Recently, I had the opportunity to speak at a STEM in the Park + NetApp event to bring about 100 middle school girls to view CODEGIRL. Both organizations are doing amazing work introducing young ladies to the STEM fields. What struck me most was the volunteerism, camaraderie and eagerness to learn among the kids. It also reminded me that there is so much opportunity out there, we just need to have our eyes open and teach our children the same. Today is a little different than our normal tech posts, but everyone needs a little inspiration and motivation now and then. Zig Ziglar said:

“People often say that motivation doesn’t last. Well, neither does bathing – that’s why we recommend it daily.”

Russell Conwell, the founder of Temple University, once gave a well known speech titled Acres of Diamonds. The supposedly true story is about an African farmer named Ali Hafed who heard stories of fortune by other farmers. These farmers discovered diamonds on their land and became rich beyond their wildest imagination. Ali Hafed became discontented with his own life and desperately desired the same fortune. He eventually sold his farm and left his family to begin a quest for land that would lead him to riches. He searched through many lands far and wide. Eventually as an old man he became depressed and despondent. He threw himself into a great tidal wave to his death, never to be seen again.

The successor of his land, another farmer, one day strolled along a creek that ran through the property. He noticed a blue flash from the creek bed, knelt down and sifted through the water until he pulled a crystal object from the mud of the creek. He wiped it off, took it home and left it on his mantel above the fireplace, where he quickly forgot about it.
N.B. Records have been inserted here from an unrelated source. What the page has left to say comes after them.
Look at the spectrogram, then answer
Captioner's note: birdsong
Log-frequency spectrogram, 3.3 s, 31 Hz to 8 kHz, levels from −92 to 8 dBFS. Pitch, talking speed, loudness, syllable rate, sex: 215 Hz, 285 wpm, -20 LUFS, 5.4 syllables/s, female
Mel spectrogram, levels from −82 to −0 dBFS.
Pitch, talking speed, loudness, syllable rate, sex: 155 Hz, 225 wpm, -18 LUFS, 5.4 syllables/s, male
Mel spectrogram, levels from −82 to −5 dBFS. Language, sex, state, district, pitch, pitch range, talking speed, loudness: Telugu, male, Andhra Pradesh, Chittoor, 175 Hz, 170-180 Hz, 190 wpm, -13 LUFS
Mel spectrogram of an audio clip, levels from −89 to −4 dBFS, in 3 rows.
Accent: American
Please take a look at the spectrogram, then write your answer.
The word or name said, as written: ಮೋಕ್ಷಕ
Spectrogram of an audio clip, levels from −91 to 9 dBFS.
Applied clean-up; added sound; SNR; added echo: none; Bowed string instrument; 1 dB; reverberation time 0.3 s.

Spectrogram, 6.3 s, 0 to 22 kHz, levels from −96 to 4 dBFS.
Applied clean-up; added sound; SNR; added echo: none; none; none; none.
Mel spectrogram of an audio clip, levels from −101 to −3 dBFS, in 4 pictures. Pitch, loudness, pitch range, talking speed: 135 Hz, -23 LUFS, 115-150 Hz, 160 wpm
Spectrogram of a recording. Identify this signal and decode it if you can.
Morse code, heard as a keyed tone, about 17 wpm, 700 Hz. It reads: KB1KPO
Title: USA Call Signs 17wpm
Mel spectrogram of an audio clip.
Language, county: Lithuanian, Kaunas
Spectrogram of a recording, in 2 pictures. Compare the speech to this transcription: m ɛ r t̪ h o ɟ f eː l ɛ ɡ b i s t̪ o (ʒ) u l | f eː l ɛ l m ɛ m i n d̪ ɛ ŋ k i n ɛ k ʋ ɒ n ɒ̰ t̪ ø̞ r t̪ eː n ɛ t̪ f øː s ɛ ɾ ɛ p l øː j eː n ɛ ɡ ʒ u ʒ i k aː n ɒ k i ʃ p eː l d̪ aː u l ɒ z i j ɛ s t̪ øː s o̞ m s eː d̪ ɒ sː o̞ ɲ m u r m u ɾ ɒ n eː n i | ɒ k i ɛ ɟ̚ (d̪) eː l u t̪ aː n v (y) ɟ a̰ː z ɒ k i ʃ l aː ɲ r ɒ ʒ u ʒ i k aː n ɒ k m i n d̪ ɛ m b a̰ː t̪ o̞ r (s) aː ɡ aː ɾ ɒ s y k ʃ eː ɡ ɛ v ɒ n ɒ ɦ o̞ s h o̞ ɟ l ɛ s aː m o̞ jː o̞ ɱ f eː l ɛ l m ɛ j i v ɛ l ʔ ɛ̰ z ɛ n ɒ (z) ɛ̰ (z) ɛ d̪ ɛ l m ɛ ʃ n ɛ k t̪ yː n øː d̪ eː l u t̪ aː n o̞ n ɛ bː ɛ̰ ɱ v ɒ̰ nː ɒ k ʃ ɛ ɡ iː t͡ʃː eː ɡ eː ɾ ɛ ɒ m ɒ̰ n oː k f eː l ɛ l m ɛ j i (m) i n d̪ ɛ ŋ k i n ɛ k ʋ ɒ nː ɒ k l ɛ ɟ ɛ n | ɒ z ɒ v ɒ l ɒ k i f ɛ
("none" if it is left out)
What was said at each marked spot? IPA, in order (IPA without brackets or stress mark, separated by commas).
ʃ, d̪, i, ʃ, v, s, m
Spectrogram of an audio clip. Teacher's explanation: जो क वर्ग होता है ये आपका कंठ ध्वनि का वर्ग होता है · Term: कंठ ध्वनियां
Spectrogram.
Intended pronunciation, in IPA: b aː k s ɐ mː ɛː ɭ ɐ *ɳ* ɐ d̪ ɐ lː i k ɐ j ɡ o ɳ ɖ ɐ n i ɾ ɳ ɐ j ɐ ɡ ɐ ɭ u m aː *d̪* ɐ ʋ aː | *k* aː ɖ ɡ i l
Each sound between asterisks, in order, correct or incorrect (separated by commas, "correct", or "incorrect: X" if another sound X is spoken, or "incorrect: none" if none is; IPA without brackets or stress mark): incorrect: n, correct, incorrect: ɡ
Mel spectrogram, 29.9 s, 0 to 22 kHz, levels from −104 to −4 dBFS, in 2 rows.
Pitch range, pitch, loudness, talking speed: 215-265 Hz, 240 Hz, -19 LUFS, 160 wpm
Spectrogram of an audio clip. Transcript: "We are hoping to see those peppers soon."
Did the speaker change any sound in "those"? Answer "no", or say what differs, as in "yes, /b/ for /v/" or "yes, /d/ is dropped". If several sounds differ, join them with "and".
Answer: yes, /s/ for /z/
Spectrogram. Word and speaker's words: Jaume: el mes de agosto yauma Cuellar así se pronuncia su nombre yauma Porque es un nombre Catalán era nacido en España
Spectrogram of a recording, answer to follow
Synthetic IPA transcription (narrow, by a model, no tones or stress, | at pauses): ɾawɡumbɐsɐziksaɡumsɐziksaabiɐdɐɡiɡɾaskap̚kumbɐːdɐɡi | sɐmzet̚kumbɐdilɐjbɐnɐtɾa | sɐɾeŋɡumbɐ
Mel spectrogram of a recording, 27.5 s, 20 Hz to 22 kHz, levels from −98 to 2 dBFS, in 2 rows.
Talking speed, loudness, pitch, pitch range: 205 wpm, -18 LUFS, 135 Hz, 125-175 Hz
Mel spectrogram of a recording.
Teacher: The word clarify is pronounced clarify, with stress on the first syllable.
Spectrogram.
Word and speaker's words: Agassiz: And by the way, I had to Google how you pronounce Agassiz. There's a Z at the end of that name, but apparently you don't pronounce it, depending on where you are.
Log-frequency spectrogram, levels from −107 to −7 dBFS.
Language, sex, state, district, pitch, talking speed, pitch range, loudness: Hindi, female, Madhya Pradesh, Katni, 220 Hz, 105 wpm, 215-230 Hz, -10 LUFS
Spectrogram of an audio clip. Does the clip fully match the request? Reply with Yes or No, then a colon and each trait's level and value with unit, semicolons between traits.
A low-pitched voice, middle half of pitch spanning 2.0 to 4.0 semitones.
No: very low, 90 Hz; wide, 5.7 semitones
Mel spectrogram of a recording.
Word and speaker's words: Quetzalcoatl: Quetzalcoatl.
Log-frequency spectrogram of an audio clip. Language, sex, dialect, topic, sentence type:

Several weeks later, a visitor stopped by the farmer and noticing the crystal on the mantle picked it up. Instantly he became excited, he was holding a diamond in his hand. The farmer protested at first and the visitor reassured him that it was indeed a diamond. That farm eventually became one of the largest diamond-mines in the world. Had Ali Hafed simply known how to identify and look for diamonds, he would have had the fortune he so desperately wanted.

We’re all standing among our own acres of diamonds. We need the skills and ability to recognize what a diamond looks like in its rough state. A close friend of mine likes to say “challenges beget opportunities”. Or rather, we need to see the challenges around us as diamonds ready to be cut and polished.

It’s easy to look at our community and see the shortcomings, lack of access to capital, users that won’t download a brand new app or timing that just isn’t right. It’s more difficult to look for diamonds in their rough state, recognize them as diamonds and turn them into something beautiful. Stephen Covey says it best:

“Look at the word responsibility—“response-ability”—the ability to choose your response. Highly proactive people recognize that responsibility. They do not blame circumstances, conditions, or conditioning for their behavior. Their behavior is a product of their own conscious choice, based on values, rather than a product of their conditions, based on feeling.”

I believe we’re in an incredible time period to build companies, to solve problems with data and technology and to make things better. Never before has it been cheaper to build out infrastructure, access people through networking events and pull people together in a community. Our most fun projects have been led by business owners and founders that see a problem to tackle and have a singular mindset to take responsibility and do something about it. They all share a common trait – they have their eyes open to opportunities right in their own backyard.

If you’ve found your diamond, your challenge, your problem to solve – we’ll be here for you when you’re ready.